Diana Greene Foster, PhD, a UC San Francisco professor of obstetrics, gynecology and reproductive sciences who led a groundbreaking study on what happens to women who can’t get abortions, has been named a 2023 MacArthur Fellow, one of the most coveted honors in academia, science and the arts.

The MacArthur Foundation on Oct. 4, 2023, announced Foster’s selection along with 19 other recipients of the so-called “Genius Grant,” an $800,000 no-strings-attached prize awarded annually to U.S. citizens or residents who have shown extraordinary creativity and dedication in their fields.

She has produced research that is indispensable to understanding the impact that abortion restrictions are having across the country.”

Chancellor Sam Hawgood, MBBS

For more than two decades, Foster has been examining how the policies surrounding reproductive health care affect people’s lives and has built a body of evidence on practices, access and outcomes. As a demographer, she uses quantitative models and analyses to track the consequences of family planning policies and unwanted pregnancies on people’s lives.

Foster, 52, is best known for the Turnaway Study, which examined the physical, mental and socioeconomic effects of abortion over five years on the lives of nearly 1,000 women who sought abortions at 30 facilities across the country. The 2020 study, which led to more than 50 research articles and a book, found that receiving an abortion does not harm health or well-being but, rather, being denied one leads to negative financial and health outcomes.

Now that the U.S. Supreme Court has overturned Roe v. Wade, the landmark decision that protected the right to abortion, Foster’s work has provided timely and vital insight into the health and economic effects on individuals of state decisions to severely limit or ban access to the procedure.

“Diana has provided us with the best evidence yet of the long-term consequences this issue has on women and their children,” said UCSF Chancellor Sam Hawgood, MBBS. “She has produced research that is indispensable to understanding the impact that abortion restrictions are having across the country.”

Wide-ranging health implications

Foster credited UCSF for its long history of fostering an environment that supports research in reproductive health care. “It’s not random that it’s someone at UCSF who was able to do this because UCSF has taken the topic of abortion and contraception seriously for decades,” she said.

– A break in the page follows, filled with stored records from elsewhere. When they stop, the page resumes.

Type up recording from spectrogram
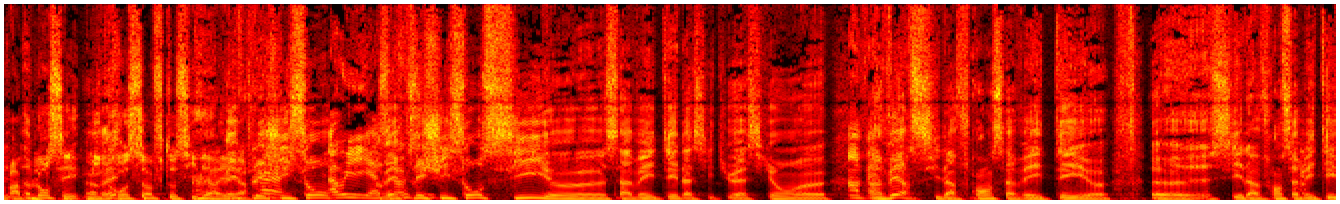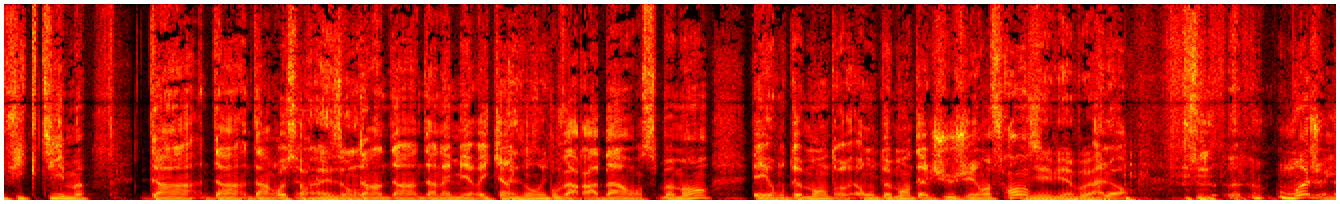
rappelons, c'est Ré- Microsoft aussi derrière. Réfléchissons, Ah oui, il y a ça aussi. réfléchissons si euh, ça avait été la situation euh, Inverse. inverse, si la France avait été, si la France avait été victime d'un d'un d'un ressort, d'un d'un d'un américain Raison, qui se trouve à Rabat en ce moment, et on demande on demande à le juger en France. Viens voir. Alors, euh, moi, je, Oui.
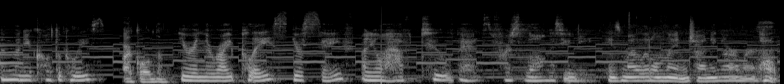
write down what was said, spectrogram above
And then you called the police. I called them. You're in the right place. You're safe, and you'll have two beds for as long as you need. He's my little knight in shining armor. Home.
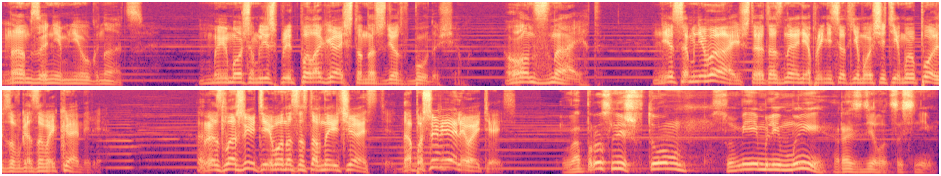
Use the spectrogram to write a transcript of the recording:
Нам за ним не угнаться. Мы можем лишь предполагать, что нас ждет в будущем. Он знает. Не сомневаюсь, что это знание принесет ему ощутимую пользу в газовой камере. Разложите его на составные части, да пошевеливайтесь! Вопрос лишь в том, сумеем ли мы разделаться с ним.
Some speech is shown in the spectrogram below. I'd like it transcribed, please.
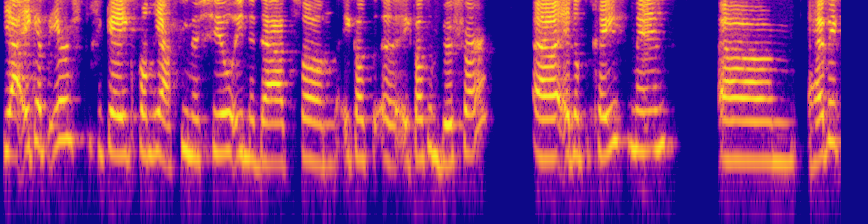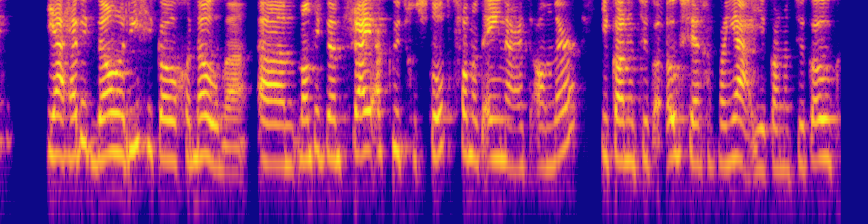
ja, ik heb eerst gekeken van, ja, financieel inderdaad, van, ik had, uh, ik had een buffer. Uh, en op een gegeven moment um, heb, ik, ja, heb ik wel een risico genomen. Um, want ik ben vrij acuut gestopt van het een naar het ander. Je kan natuurlijk ook zeggen van, ja, je kan natuurlijk ook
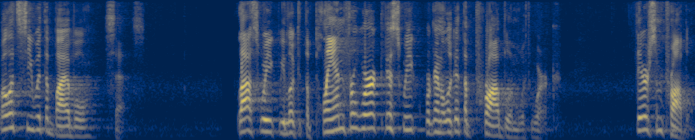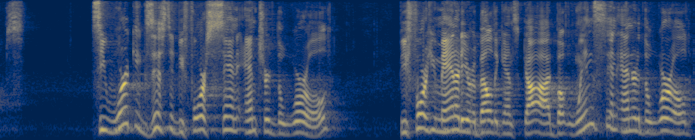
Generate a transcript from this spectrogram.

Foster, who joined UCSF in 2007, received her undergraduate degree from UC Berkeley, and her MA and PhD in demography and public policy from Princeton University. As a researcher affiliated with UCSF’s Advancing New Standards in Reproductive Health (ANSIRH) program, she has authored more than 120 scientific papers. Her earlier research includes demonstrating that providing a year’s supply of oral contraceptives, rather than requiring monthly refills, reduces unintended pregnancies and reduces health care costs. For the Turnaway Study, she was named one of the top 10 most influential scientists in 2022 by Nature.

Foster stressed the importance of using data to inform policy decisions. “My hope is that state judges and state legislators will look at the effect on their constituents and fellow citizens and understand this decision is not an easy one politically, but has wide-ranging implications for people’s health and the wellbeing of kids,” she said.

For Foster, the award means this labor-intensive, time-consuming and costly work can continue with less fear of facing funding gaps. She is currently collaborating with scientists across the country to better understand how people are navigating the confusing patchwork of laws in a post-Roe era.

Foster said that while the MacArthur award was given to her, it does not reflect the collaborative nature of her work. “I have all these brilliant collaborators – at UCSF and beyond,” she said.